• The SUMIF function adds \$50 and \$30 (matching “Food” in A3 and A5, respectively), so cell C3 displays the sum, of \$80, as a result.
• In cell C4, the ISNONTEXT function returns FALSE again, and there is no value for the category “Travel.” The IF function displays “N/A” to indicate the absence of data.
• In cell C5, the ISNONTEXT function returns FALSE once more, and A5 contains the text “Food.” The SUMIF function adds \$30 (matching “Food” in A5), and cell C5 displays \$30.

1️⃣2️⃣ Example using ISNONTEXT with IF and SEARCH:

ABC
1
2TextFindResult
4“Function”
5“Sheet”“a”

Explanation:
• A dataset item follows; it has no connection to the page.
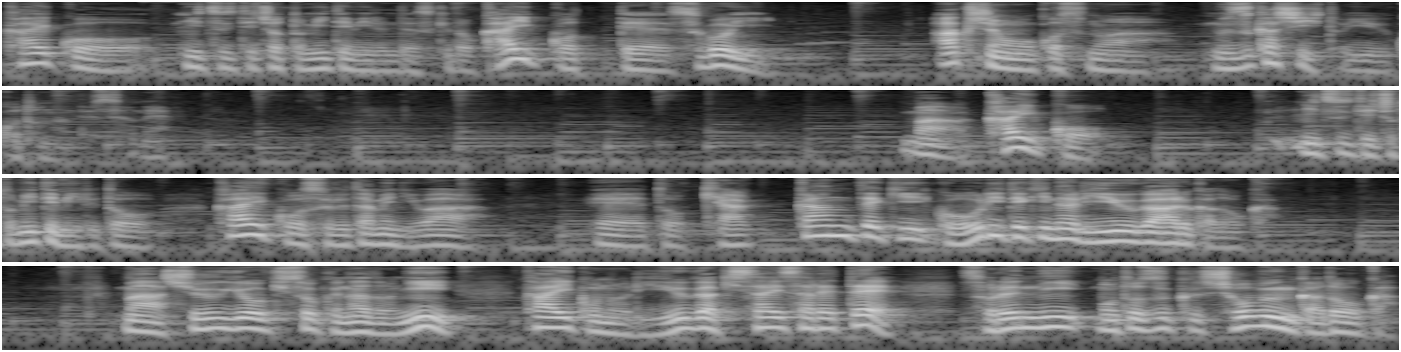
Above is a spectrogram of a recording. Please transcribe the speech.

• In this example, we have two columns: Text (column A) and Find (column B).
• In cell C3, we use the ISNONTEXT function to check if the value in A3 (Text) is not a text string.
• Since A3 contains the text “Excel,” the ISNONTEXT function returns FALSE, and the IF function proceeds to check if the letter “e” (B3) is found in the text “Excel.” The SEARCH function performs this check and returns the position of “e” in “Excel” (position 2).
• Since position (2) is not zero, the IF function displays “Found” in cell C3.
• In cell C4, the ISNONTEXT function returns FALSE again, and A4 contains the text “Function.” However, since B4 is blank, the SEARCH function performs no search, and cell C4 displays an empty cell.
• In cell C5, the ISNONTEXT function returns FALSE again, and A5 contains the text “Sheet.” The SEARCH function searches for the letter “a” (B5) in “Sheet” and returns position 3.
• Since position (3) is not zero, the IF function displays “Found” in cell C5.

These examples demonstrate various scenarios of using the ISNONTEXT function nested with other Excel functions, making it a powerful tool for handling different data types and improving data analysis and decision-making.

🌟 Part 3: Tips and Tricks 🌟

• Use ISNONTEXT to validate data and ensure that numeric or non-text values are correctly processed in your calculations.
• When working with formulas that involve text, use functions like ISNONTEXT to handle different data types effectively and avoid errors.
• Be cautious when working with data imported from external sources, as formatting discrepancies can lead to unexpected results with ISNONTEXT. Always double-check the data type of your values.